[Source data]

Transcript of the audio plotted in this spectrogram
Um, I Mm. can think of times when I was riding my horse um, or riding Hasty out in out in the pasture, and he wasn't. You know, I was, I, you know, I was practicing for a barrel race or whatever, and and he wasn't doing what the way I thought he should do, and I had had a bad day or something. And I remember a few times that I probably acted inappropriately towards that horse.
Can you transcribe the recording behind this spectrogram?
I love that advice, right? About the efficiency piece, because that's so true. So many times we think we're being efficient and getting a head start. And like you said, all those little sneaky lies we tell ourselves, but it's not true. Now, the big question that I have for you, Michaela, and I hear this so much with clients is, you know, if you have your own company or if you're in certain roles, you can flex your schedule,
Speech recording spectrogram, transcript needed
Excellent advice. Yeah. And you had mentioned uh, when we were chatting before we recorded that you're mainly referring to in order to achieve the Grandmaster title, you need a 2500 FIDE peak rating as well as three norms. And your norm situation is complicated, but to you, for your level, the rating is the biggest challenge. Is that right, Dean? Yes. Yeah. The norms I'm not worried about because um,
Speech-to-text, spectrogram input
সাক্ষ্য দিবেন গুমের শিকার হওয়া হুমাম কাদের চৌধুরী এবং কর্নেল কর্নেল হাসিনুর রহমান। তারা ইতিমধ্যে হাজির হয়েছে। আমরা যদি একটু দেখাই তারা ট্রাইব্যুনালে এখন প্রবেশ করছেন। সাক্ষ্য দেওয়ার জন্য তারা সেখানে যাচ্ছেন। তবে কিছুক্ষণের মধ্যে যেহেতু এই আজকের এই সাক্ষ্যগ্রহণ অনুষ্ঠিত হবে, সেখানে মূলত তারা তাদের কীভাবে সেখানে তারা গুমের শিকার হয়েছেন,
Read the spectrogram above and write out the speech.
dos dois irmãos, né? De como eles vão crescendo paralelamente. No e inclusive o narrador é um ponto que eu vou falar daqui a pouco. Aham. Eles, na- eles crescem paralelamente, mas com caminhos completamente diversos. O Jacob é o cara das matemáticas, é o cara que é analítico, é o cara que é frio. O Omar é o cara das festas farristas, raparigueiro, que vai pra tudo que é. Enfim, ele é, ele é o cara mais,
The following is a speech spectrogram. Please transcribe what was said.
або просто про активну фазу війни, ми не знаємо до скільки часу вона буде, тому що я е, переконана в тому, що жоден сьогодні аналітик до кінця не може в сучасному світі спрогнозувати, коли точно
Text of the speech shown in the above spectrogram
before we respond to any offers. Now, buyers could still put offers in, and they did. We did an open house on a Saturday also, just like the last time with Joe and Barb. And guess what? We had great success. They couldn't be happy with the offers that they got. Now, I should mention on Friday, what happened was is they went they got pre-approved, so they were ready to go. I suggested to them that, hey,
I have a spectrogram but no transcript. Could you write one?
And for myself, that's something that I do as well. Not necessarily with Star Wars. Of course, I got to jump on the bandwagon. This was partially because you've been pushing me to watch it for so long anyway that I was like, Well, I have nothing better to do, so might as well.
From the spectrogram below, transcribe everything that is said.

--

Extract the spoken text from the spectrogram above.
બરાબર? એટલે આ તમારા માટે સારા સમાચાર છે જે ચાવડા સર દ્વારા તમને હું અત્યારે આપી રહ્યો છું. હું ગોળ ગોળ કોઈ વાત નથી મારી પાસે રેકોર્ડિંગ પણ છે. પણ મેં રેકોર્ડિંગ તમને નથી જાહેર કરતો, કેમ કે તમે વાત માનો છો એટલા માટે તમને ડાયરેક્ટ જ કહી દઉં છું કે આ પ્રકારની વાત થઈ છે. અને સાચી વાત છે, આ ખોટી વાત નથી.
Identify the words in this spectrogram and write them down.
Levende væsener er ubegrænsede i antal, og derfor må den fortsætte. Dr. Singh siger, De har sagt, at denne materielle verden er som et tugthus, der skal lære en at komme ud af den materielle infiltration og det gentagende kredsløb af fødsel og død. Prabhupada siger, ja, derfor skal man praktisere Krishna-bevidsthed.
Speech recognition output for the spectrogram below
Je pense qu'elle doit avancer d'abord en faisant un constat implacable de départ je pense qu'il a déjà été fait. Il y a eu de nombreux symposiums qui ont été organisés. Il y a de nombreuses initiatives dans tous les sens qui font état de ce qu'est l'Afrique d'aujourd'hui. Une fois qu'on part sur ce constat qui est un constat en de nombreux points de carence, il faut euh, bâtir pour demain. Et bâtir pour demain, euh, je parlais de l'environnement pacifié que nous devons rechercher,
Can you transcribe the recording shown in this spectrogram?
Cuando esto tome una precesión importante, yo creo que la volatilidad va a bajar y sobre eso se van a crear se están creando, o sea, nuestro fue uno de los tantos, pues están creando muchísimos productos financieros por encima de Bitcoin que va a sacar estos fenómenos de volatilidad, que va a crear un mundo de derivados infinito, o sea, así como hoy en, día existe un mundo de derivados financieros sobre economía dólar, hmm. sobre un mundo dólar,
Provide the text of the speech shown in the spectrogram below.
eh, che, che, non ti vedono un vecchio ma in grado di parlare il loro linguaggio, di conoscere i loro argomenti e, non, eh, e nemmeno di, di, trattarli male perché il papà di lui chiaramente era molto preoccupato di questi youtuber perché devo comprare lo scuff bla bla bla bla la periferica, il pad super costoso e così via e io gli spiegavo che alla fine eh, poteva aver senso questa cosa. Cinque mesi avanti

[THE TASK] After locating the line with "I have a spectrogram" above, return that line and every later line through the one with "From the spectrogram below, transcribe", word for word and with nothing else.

[RESULT BELOW]
I have a spectrogram but no transcript. Could you write one?
And for myself, that's something that I do as well. Not necessarily with Star Wars. Of course, I got to jump on the bandwagon. This was partially because you've been pushing me to watch it for so long anyway that I was like, Well, I have nothing better to do, so might as well.
From the spectrogram below, transcribe everything that is said.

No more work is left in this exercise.